→ **Data shown**:
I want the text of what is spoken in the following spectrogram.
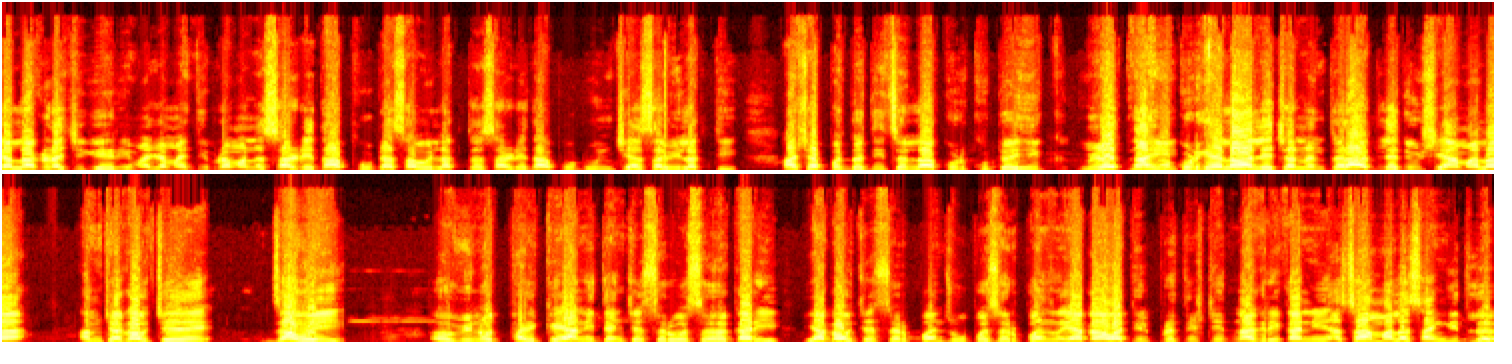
या लाकडाची गेहरी माझ्या माहितीप्रमाणे साडे दहा फूट असावं लागतं साडे दहा फूट उंची असावी लागती. अशा पद्धतीचं लाकूड कुठंही मिळत नाही. लाकूड घ्यायला आल्याच्यानंतर आदल्या दिवशी आम्हाला आमच्या गावचे जावई विनोद फाळके आणि त्यांचे सर्व सहकारी या गावचे सरपंच उपसरपंच या गावातील प्रतिष्ठित नागरिकांनी असं आम्हाला सांगितलं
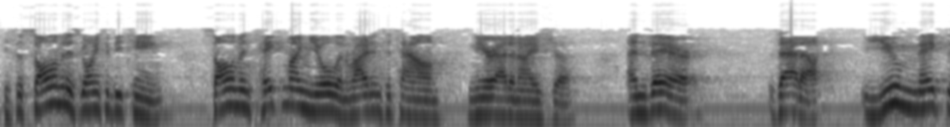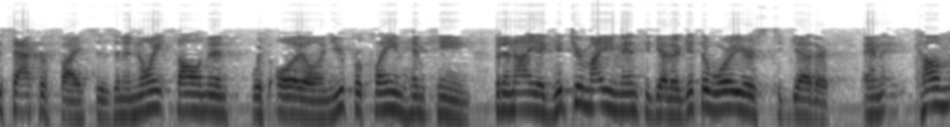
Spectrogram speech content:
He says, Solomon is going to be king. Solomon, take my mule and ride into town near Adonijah. And there, Zadok, you make the sacrifices and anoint Solomon with oil, and you proclaim him king. Benaiah, get your mighty men together, get the warriors together, and come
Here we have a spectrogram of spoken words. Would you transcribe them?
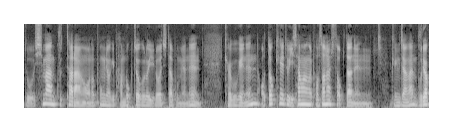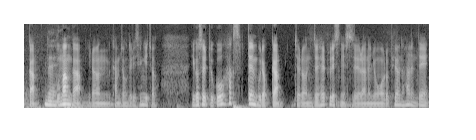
또 심한 구타랑 언어 폭력이 반복적으로 이루어지다 보면은 결국에는 어떻게 해도 이 상황을 벗어날 수 없다는 굉장한 무력감, 네. 무망감 이런 감정들이 생기죠. 이것을 두고 학습된 무력감, 이제 learned helplessness라는 용어로 표현을 하는데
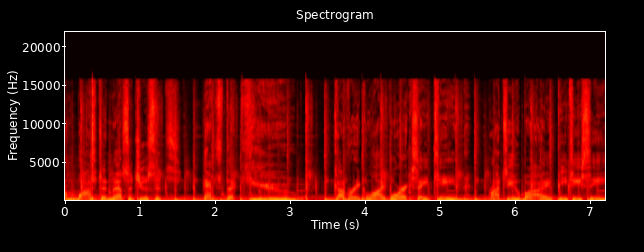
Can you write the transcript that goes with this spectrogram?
from Boston, Massachusetts, it's theCUBE. Covering LiveWorx 18. Brought to you by PTC.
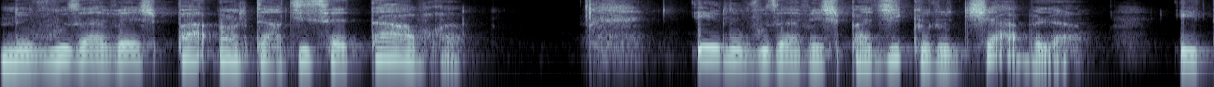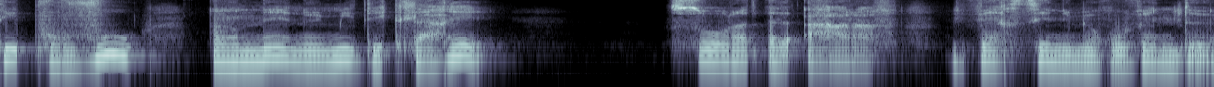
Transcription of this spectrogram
Ne vous avais-je pas interdit cet arbre? Et ne vous avais-je pas dit que le diable était pour vous un ennemi déclaré? Surat Al-A'raf, verset numéro 22.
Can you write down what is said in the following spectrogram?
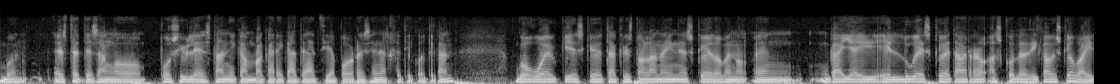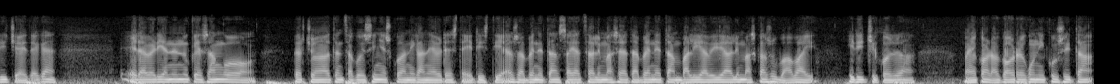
Bueno, ez dut esango posible ez ikan bakarrik ateatzia pobrez energetikotikan. Gogo euki eskio eta kriston lan hain eskio edo bueno, en, gaiai heldu eskio eta asko dedikau eskio ba iritsi daiteke. Eraberian den duke esango pertsona batentzako ezin eskoan ikan eberestea iristia, oza, benetan saiatza limazea eta benetan balia bidea limazkazu, ba, bai, iritsiko, oza, baina, kora, gaur egun ikusita,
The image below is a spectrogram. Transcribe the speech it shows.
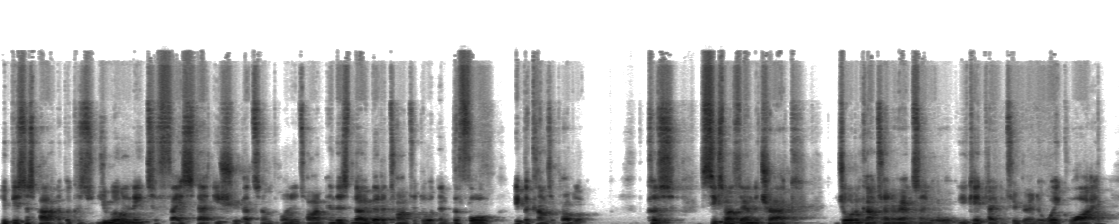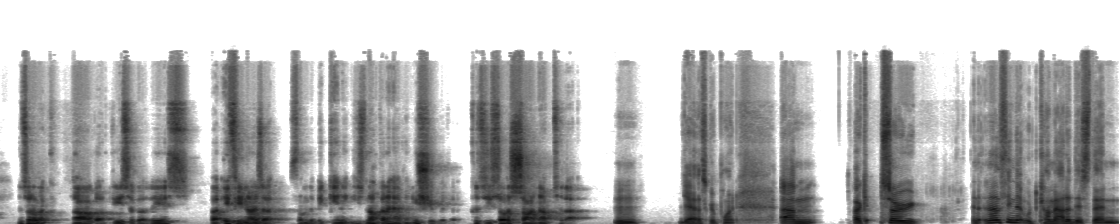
your business partner because you will need to face that issue at some point in time. And there's no better time to do it than before it becomes a problem. Because six months down the track, Jordan can't turn around saying, oh, you keep taking two grand a week. Why? And sort of like, oh, I've got this, I've got this. But if he knows that from the beginning, he's not going to have an issue with it because you sort of sign up to that. Mm. Yeah, that's a good point. Um, okay, so another thing that would come out of this then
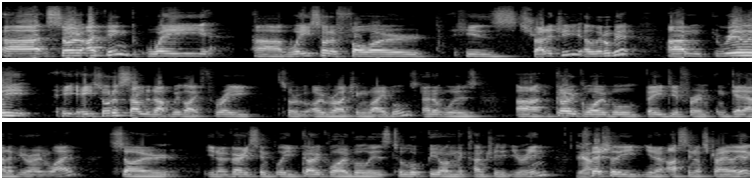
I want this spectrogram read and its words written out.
Uh, so I think we uh, we sort of follow his strategy a little bit. Um, really, he, he sort of summed it up with like three sort of overarching labels, and it was uh, go global, be different, and get out of your own way. So you know, very simply, go global is to look beyond the country that you're in, Yeah. especially you know us in Australia.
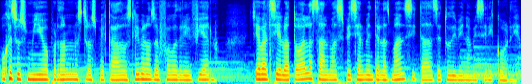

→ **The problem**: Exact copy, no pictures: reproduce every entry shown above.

→ **Written answer**:
I want the text of what is spoken in the following spectrogram.
या लाकडाची गेहरी माझ्या माहितीप्रमाणे साडे दहा फूट असावं लागतं साडे दहा फूट उंची असावी लागती. अशा पद्धतीचं लाकूड कुठंही मिळत नाही. लाकूड घ्यायला आल्याच्यानंतर आदल्या दिवशी आम्हाला आमच्या गावचे जावई विनोद फाळके आणि त्यांचे सर्व सहकारी या गावचे सरपंच उपसरपंच या गावातील प्रतिष्ठित नागरिकांनी असं आम्हाला सांगितलं
Spectrogram speech content:
He says, Solomon is going to be king. Solomon, take my mule and ride into town near Adonijah. And there, Zadok, you make the sacrifices and anoint Solomon with oil, and you proclaim him king. Benaiah, get your mighty men together, get the warriors together, and come
Here we have a spectrogram of spoken words. Would you transcribe them?
또 심한 구타랑 언어 폭력이 반복적으로 이루어지다 보면은 결국에는 어떻게 해도 이 상황을 벗어날 수 없다는 굉장한 무력감, 네. 무망감 이런 감정들이 생기죠. 이것을 두고 학습된 무력감, 이제 learned helplessness라는 용어로 표현을 하는데
Can you write the transcript that goes with this spectrogram?
from Boston, Massachusetts, it's theCUBE. Covering LiveWorx 18. Brought to you by PTC.
Transcription of this spectrogram
Ne vous avais-je pas interdit cet arbre? Et ne vous avais-je pas dit que le diable était pour vous un ennemi déclaré? Surat Al-A'raf, verset numéro 22.
Can you write down what is said in the following spectrogram?
Bueno, ez dut esango posible ez ikan bakarrik ateatzia pobrez energetikotikan. Gogo euki eskio eta kriston lan hain eskio edo bueno, en, gaiai heldu eskio eta asko dedikau eskio ba iritsi daiteke. Eraberian den duke esango pertsona batentzako ezin eskoan ikan eberestea iristia, oza, benetan saiatza limazea eta benetan balia bidea limazkazu, ba, bai, iritsiko, oza, baina, kora, gaur egun ikusita,
The image below is a spectrogram. Transcribe the speech it shows.
your business partner because you will need to face that issue at some point in time. And there's no better time to do it than before it becomes a problem. Because six months down the track, Jordan can't turn around saying, oh, you keep taking two grand a week. Why? And sort of like, oh, I've got this, I've got this. But if he knows that from the beginning, he's not going to have an issue with it because you sort of sign up to that. Mm. Yeah, that's a good point. Um, okay, so another thing that would come out of this then
I want this spectrogram read and its words written out.
Uh, so I think we uh, we sort of follow his strategy a little bit. Um, really, he, he sort of summed it up with like three sort of overarching labels, and it was uh, go global, be different, and get out of your own way. So you know, very simply, go global is to look beyond the country that you're in, Yeah. especially you know us in Australia.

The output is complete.